I’ve had the song “Holiday” by Green Day (off American Idiot, in case you’ve been living under a rock on Mars for the past 2 years) on in my car a lot lately, making me think about the ever-rising death toll, wasting so many lives because of lies and incompetance. It’s easy to be desensitized to numbers; 4 dead in a helicopter crash doesn’t especially resonate with people, especially when the government bans any media coverage of flag-covered caskets coming home. CNN has a list of coalition forces killed in Iraq thus far, and who knows how many civilians have been killed. While the report about the Iraqi death toll that may have influenced the midterm elections is still being disputed, there can be no doubt that many more innocent people have been killed for a war they didn’t ask for.
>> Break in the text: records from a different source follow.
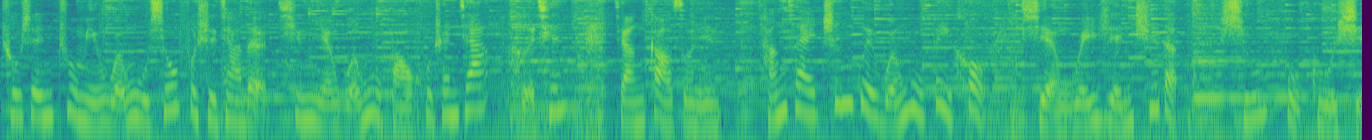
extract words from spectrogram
出身著名文物修复世家的青年文物保护专家何谦，将告诉您藏在珍贵文物背后鲜为人知的修复故事。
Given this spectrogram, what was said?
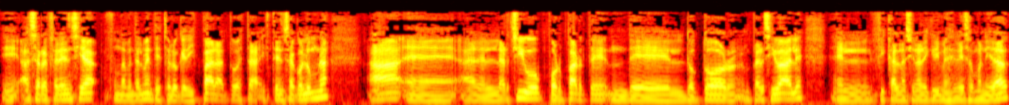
eh, hace referencia, fundamentalmente, esto es lo que dispara toda esta extensa columna, a, eh, al archivo por parte del doctor Percivale, el fiscal nacional de crímenes de lesa humanidad,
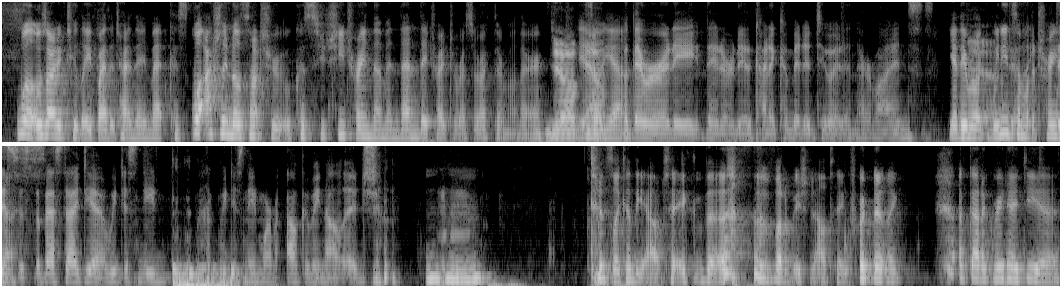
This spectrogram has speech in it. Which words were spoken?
well, it was already too late by the time they met. Because, well, actually, no, it's not true. Because she, she trained them, and then they tried to resurrect their mother. Yeah. Yeah, yeah. but they were already they'd already kind of committed to it in their minds. Yeah, they were Yeah. like, we need They're someone like, to train this us. This is the best idea. We just need we just need more alchemy knowledge. Mm-hmm. It's like in the outtake, the, the Funimation outtake, where they're like, I've got a great idea.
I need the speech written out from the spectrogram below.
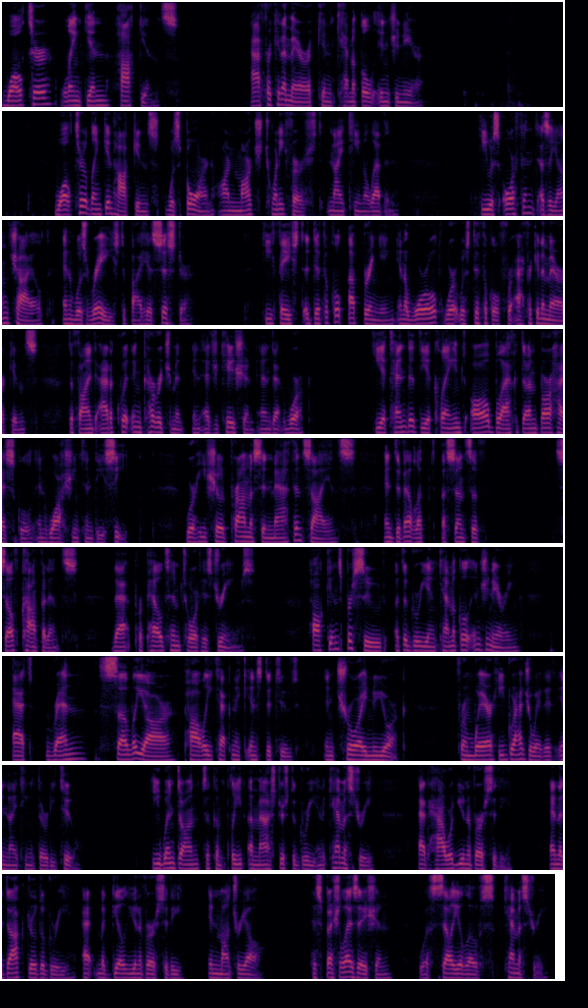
Walter Lincoln Hawkins, African American chemical engineer. Walter Lincoln Hawkins was born on March 21, 1911. He was orphaned as a young child and was raised by his sister. He faced a difficult upbringing in a world where it was difficult for African Americans to find adequate encouragement in education and at work. He attended the acclaimed all black Dunbar High School in Washington, D.C., where he showed promise in math and science and developed a sense of self confidence that propelled him toward his dreams. Hawkins pursued a degree in chemical engineering at Rensselaer Polytechnic Institute in Troy, New York, from where he graduated in 1932. He went on to complete a master's degree in chemistry at Howard University and a doctoral degree at McGill University in Montreal. His specialization was cellulose chemistry.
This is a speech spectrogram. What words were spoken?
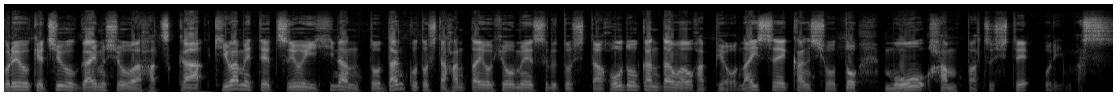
これを受け中国外務省は20日極めて強い非難と断固とした反対を表明するとした報道官談話を発表。内政干渉と猛反発しております。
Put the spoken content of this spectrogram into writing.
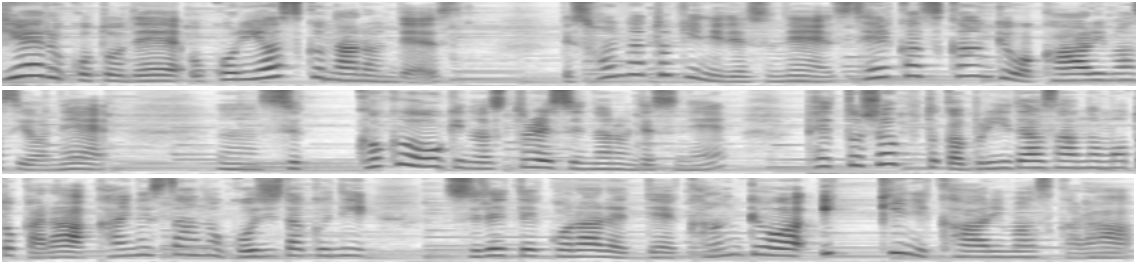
冷えることで起こりやすくなるんです。でそんな時にですね生活環境が変わりますよね、うん、すっごく大きなストレスになるんですね。ペットショップとかブリーダーさんの元から飼い主さんのご自宅に連れてこられて環境が一気に変わりますから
I remember when the question of war was first raised a few years ago, protests going on nearly constantly, people on both sides of the argument trying to make their case. Now, it seems America is war-weary, many wanting an end to the war and devastation, but what can anyone do to end it? Indeed, I’m not a strategist or politician, but we’ve created a huge mess in Iraq that’s going to take many years, even decades, to straighten out and will require considerable commitment from the US; I don’t think the government put in place in Iraq is ready to take charge and they could very well be thrown out (or taken out) of their positions of power. It’s heartbreaking to know that we are truly damned if we do, damned if we don’t when it comes to the mess Bush’s crusade created, and while I don’t know if the troop surge will have any benefit or not, the country is going to need long term aid if anything good is to come out of this mess. It’s simply amazing to me what is allowable under the banner of war; guns, missiles, tanks, and hi-tech weapons allowing for as little conscience as necessary to be involved in killing other people just because your government told you it’s permissable. Don’t get me wrong, I don’t hate soldiers, if anything I think the government should take more responsibility in caring for (especially psychologically) those who have served, but I am apalled by the way so many lives can just become statistics because a few government officials didn’t think things through. Surely, if I someday have children they’re going to learn about this dark time in history and ask why we allowed such a horrific mistake to be made, a mistake that “The Decider” was endorsed by God. The more I think about it, the more it seems we’ve moving backwards into the Dark Ages, Christians acting more like Pharisees than the person they’re suppossed to admire. Perhaps there are people in every generation who are ill-at-ease with the state of things and worry about the coming years, but that’s of little comfort to me right now. Even though the technology to kill someone on the other side of the world gets better and easier to utilize, the conscience that’s suppossed to keep that finger off the button is increasingly ruled by superstition and stupidity. The question I have to ask myself is, what am I doing about it?